This article explores the career of Jacob Behrman (1921–2012) and the growth of Behrman House from a small Jewish bookseller to the leading publisher of Jewish religious school textbooks. Behrman’s success owed in part to his ability to appeal to the vast center, to gauge correctly his consumers’ needs and reflect their outlook and values, to eschew partisanship and play down ideological differences, and to swim with the tide. In addition, I make the case that Behrman House elevated the field of Jewish education by raising the quality of Jewish textbooks, and that through its ascendency played a role in redefining the goals of Jewish education and its undergirding ideological thrust.
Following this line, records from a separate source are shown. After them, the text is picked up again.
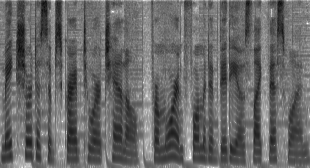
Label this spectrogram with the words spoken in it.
make sure to subscribe to our channel for more informative videos like this one.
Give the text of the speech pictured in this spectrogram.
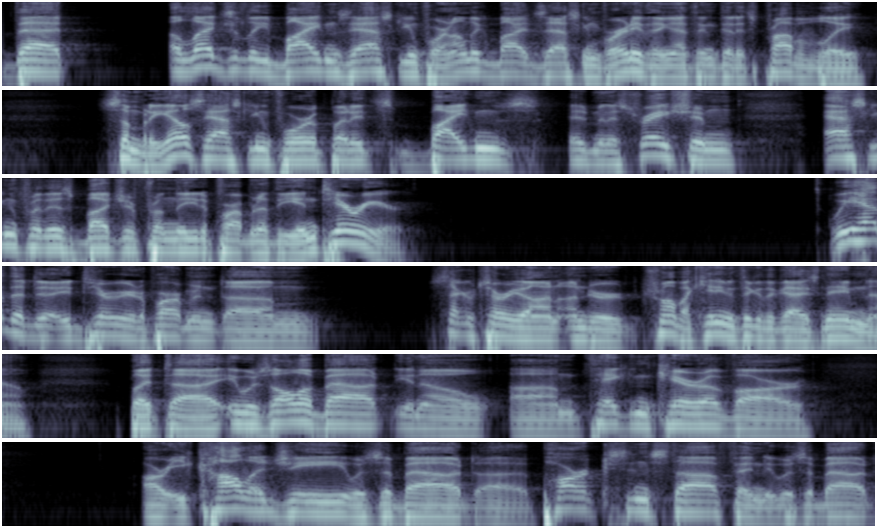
that allegedly Biden's asking for. And I don't think Biden's asking for anything. I think that it's probably somebody else asking for it, but it's Biden's administration asking for this budget from the Department of the Interior. We had the Interior Department um, secretary on under Trump. I can't even think of the guy's name now, but uh, it was all about you know um, taking care of our our ecology. It was about uh, parks and stuff, and it was about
Behrman was not driven by a single model of Jewish education or a monolithic vision for the Jewish community, but rather, by business exigencies and a connection to Jewish peoplehood and culture.
Daniel Delis HillAs Seen in Vogue: A Century of American Fashion in Advertising (Lubbock, TX: Texas Tech University Press2004) 70. Dena and Green procured the wool from Behrman family friend Manny Povar who operated a mill in Torrington CT and was the main supplier of wool for GGG Clothes (which was bought out in 1977 by Martin Greenfoeld Clothiers).
Louis BernsteinChallenge and Mission: The Emergence of the English Speaking Orthodox Rabbinate (New York: Shengold, 1982), 259–262; Lawrence Hoffman, Beyond the Text: A Holistic Approach to Liturgy (Bloomington, IN: Indiana University Press1987) 68.
Jacob Behrman to David Behrman May 131970(Behrman House Papers Collection of David Behrman).
Alexi Friedman“Jewish Educational Publisher Holds to Tradition but Ventures into the Digital Age,”Star LedgerSeptember 15 2013; Julie Wiener “Start Up Nation Takes on Hebrew School” New York Jewish Week June 4 2013.